A Darwin Barney single and Donaldson double tied it at 1-1 in the third. It was Donaldson’s ninth playoff double as a Jay, surpassing Devon White’s franchise record of eight. Toronto, which left eight men on base in the Game 1 loss, stranded men on first and second as Tomlin struck out Jose Bautista to end the threat.
The Indians manufactured a go-ahead run in their half of the third with former Jay Rajai Davis reaching first on a fielder’s choice, stealing second, advancing to third on a wild pitch and scoring on Francisco Lindor‘s single. Happ had walked catcher Roberto Perez, the No. 9 hitter, to open the inning.
Lindor, whose home run provided all the Cleveland offence needed in Game 1, went 2 for 4 to record his third straight multi-hit game — the first Indians player to do so in the post-season since Omar Vizquel in 1998.
Happ (20-4 with a 3.18 ERA) has been a difference-maker for Toronto this season.
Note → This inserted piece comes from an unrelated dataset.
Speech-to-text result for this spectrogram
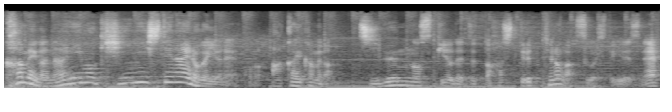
亀が何も気にしてないのがいいよね。この赤い亀が。自分のスピードでずっと走ってるっていうのがすごい素敵ですね。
The Jays went 24-8 in his starts and 65-65 in all other regular-season games.
But as they did against Marco Estrada, the Indians cracked open the door for enough offence to carry them through with their pitchers doing the rest.
Toronto got three shutout innings in relief from Joe Biagini and Roberto Osuna.
Barney started at second base for the ailing Devon Travis (knee), who was replaced on the roster by Justin Smoak after the Jays got the roster move approved by Major League Baseball.
Toronto did get pitcher Francisco Liriano back in the lineup after clearing MLB concussion protocol.